Research has suggested that higher temperatures and favorable humidity could help mosquitoes grow faster and live longer as well as speed up virus reproduction in infected mosquitoes, allowing them to spread diseases more quickly.

The frequency of mosquito bites also tends to increase by three to five times when the temperature averages above 30 degrees Celsius.

The government's efforts to address the outbreak include the "3M" public awareness campaign, which stands for menguras, menutup, mendaur ulang (draining water sources, covering water sources and recycling), as well as other methods, such as planting mosquito-repelling plants or spraying mosquito-repellant chemicals.

The government has also been experimenting with new technologies to curb the disease, including vaccination and releasing lab-bred mosquitoes containing the Wolbachia bacteria.

When mosquitoes are injected with Wolbachia, the bacteria competes with viruses such as dengue, making it harder for the viruses to reproduce inside mosquitoes, thereby reducing the insects' ability to transmit dengue to humans.

However, Imran Pambudi, the Health Ministry's director for communicable disease control and prevention, said public resistance to new technology to fight dengue and a lack of adherence to the 3M campaign posed significant challenges to dengue prevention efforts in the country.

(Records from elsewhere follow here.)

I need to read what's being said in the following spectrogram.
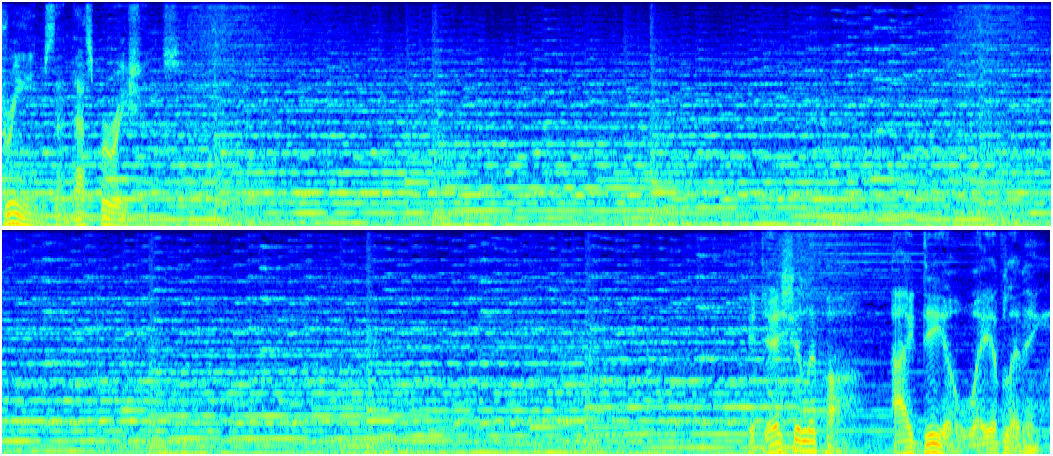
dreams, and aspirations. Idesia Lipa, ideal way of living.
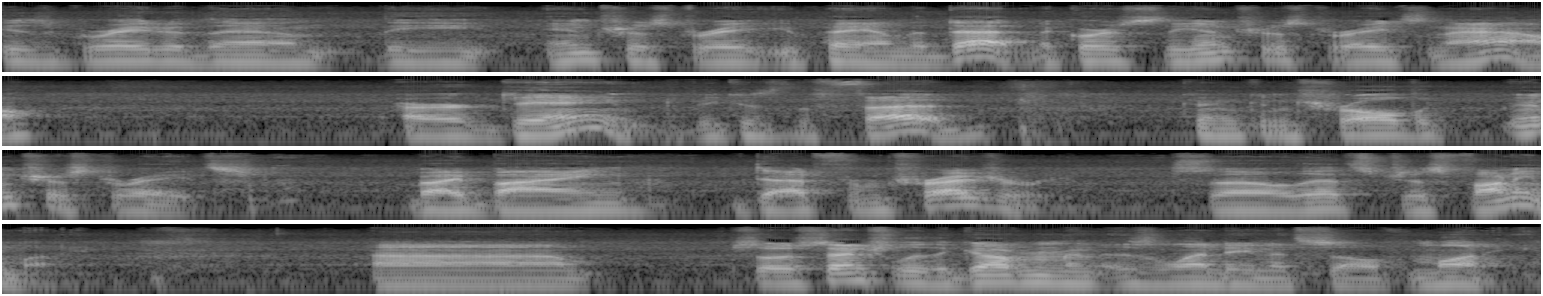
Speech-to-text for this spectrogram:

Source: https://asianews.network/warmer-rainy-season-triggers-dengue-spike-across-indonesia